  • geli

    How about a six core- dual screen, one touch one keyboard. Spend $450 and get a Nexus 7 and the ARM Chromeboox

  • kelltrash14

    I don’t see any reason to grab a chromebook over your current laptop. It’s not more portable to a degree that will matter much, and a lot of options lost. IA tablet could fit your usage scenario pretty well…I use my 7 on the go, desktop at home.

  • redraider133

    The transformer line from asus is a pretty solid line of tablets and has the keyboard dock that you can get. Not to mention asus is one of if not the best( other than google) with getting updates out for their devices.

    • LukeT32

      Actually got a TF300T from my lady friend for Christmas, wasn’t expecting it at all.

      with the dock too!

  • jaysond

    I agree with the post above asus makes so e very solid tablets and nicely priced,the keyboard dock is awsome and it adds more battery life onto a already long lasting battery

  • jaysond

    or if you have the money there coming out with some pricy tablet/pcs that are ultra light with removable touch screens and all the fancy doodahh but who honestly can afford a 3k computer wish I could but this is the real world

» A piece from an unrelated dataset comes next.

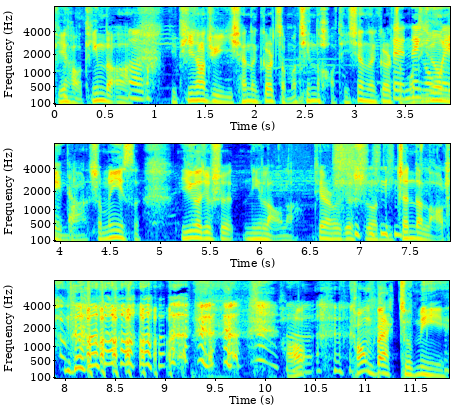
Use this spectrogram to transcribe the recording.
挺好听的啊。嗯，你听上去以前的歌怎么听都好听，现在歌怎么听都拧巴，什么意思？一个就是你老了，第二个就是说你真的老了。好，Come back to me，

  • klcow92

    now if only there was a 3g/4g version of the nexus 10….drool drool

  • Rich

    I have a Chrome book 550 and a Nexus 10. I use the Chrome book when I need to type, Hulu, use SDHC card, and when I am sitting at a table. I use the Nexus 10 when I am looking at TV, Podcast, audio books, music, Apps the need to use the GPS, games, when standing, and Evernote.

  • sonicdeathmunky

    I bought my Nexus 7 (WiFi) to use for taking notes and minimal word processing whilst at university lectures. I have been using it for this purpose for over 6 months.

    Using the on-screen keyboard is mostly pointless for accurate or quick typing. The keyboard is just too small, and covers too much of the screen to be able to see much. I bought a logitech bluetooth keyboard, that I pull out whenever lots of typing is required.

    So for productivity, I wouldn’t recommend the Nexus 7.

    For casual social media, browsing and light gaming though? This tablet is the BEST thing ever. The size is PERFECT for gaming, and it’s powerful enough to play any game I’ve tried. It’s light enough to be able to hold whilst gaming without your arms getting tired. The speaker is good enough for watching movies in bed (although you have to be careful not to cover it with your hand when holding it).

    I use this device every single day, and it works perfectly. I AM upgrading to a bigger screen though, mainly because I want to use it for increased productivity (possibly a Transformer for a built-in keyboard).

    I cannot recomment the Nexus 7 enough for what you want to use it for. It fits in my pocket, and I can easily hold it with one hand.

  • bear831

    As Jonstle already linked to a guide for installing chrome OS I will just leave my thoughts here. A developer by the name of Hexxah creates compiled builds of Chrome OS that have the latest changes as well as increased compatibility. I highly recommend trying one of his builds. Booting off of a flash drive to your laptop can give you a really good idea about how practical a cloud based computer truly is. My personal choice would be a tablet over a chrome book, but my needs are different than yours.

    • LukeT32

      downloading it now… I have VMWare on my laptop so it will be a breeze.